Aim: To identify impairment in functional capacity associated with complicated and non-complicated diabetes using the 6-min walk distance test. Methods: We enrolled 111 adults, aged ≥40 years, with Type 2 diabetes from a hospital facility and 150 healthy control subjects of similar age and sex from a community site in Lima, Peru. All participants completed a 6-min walk test. Results: The mean age of the 261 participants was 58.3 years, and 43.3% were male. Among those with diabetes, 67 (60%) had non-complicated diabetes and 44 (40%) had complications such as peripheral neuropathy, retinopathy or nephropathy. The mean unadjusted 6-min walk distances were 376 m and 394 m in adults with and without diabetes complications, respectively, vs 469 m in control subjects (P<0.001). In multivariable regression, the subjects with diabetes complications walked 84 m less far (95% CI -104 to -63 m) and those without complications walked 60 m less far (-77 to -42 m) than did control subjects. When using HbA1c level as a covariate in multivariable regression, participants walked 13 m less far (-16.9 to -9.9 m) for each % increase in HbA1c. Conclusions: The subjects with diabetes had lower functional capacity compared with healthy control subjects with similar characteristics. Differences in 6-min walk distance were even apparent in the subjects without diabetes complications. Potential mechanisms that could explain this finding are early cardiovascular disease or deconditioning.

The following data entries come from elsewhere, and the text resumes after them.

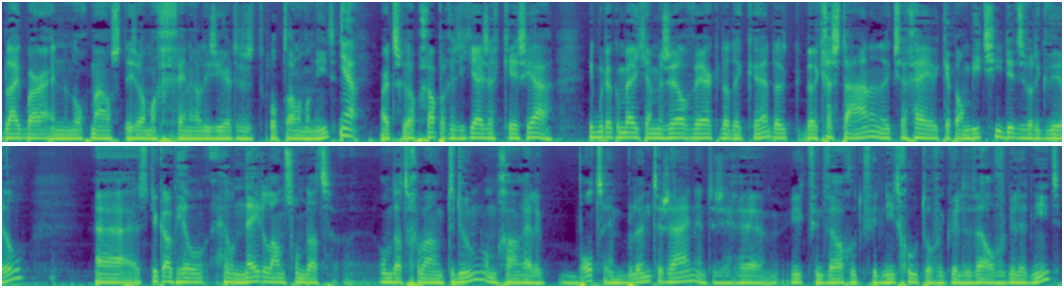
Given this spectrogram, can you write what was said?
blijkbaar, en nogmaals, het is allemaal gegeneraliseerd, dus het klopt allemaal niet. Ja, Maar het grap- grappige is dat jij zegt, Chris, ja, ik moet ook een beetje aan mezelf werken dat ik, hè, dat ik, dat ik ga staan en dat ik zeg, hé, hey, ik heb ambitie, dit is wat ik wil. Eh, het is natuurlijk ook heel, heel Nederlands om dat, om dat gewoon te doen. Om gewoon redelijk bot en blunt te zijn. En te zeggen, eh, ik vind het wel goed, ik vind het niet goed. Of ik wil het wel of ik wil het niet.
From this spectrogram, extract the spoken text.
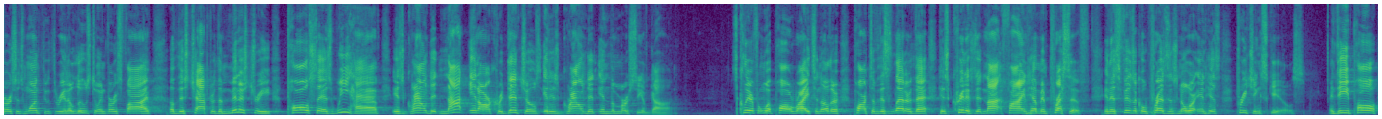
verses 1 through 3 and alludes to in verse 5 of this chapter. The ministry Paul says we have is grounded not in our credentials, it is grounded in the mercy of God. It's clear from what Paul writes in other parts of this letter that his critics did not find him impressive in his physical presence nor in his preaching skills. Indeed, Paul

ASJC Scopus subject areas
- Internal Medicine
- Endocrinology, Diabetes and Metabolism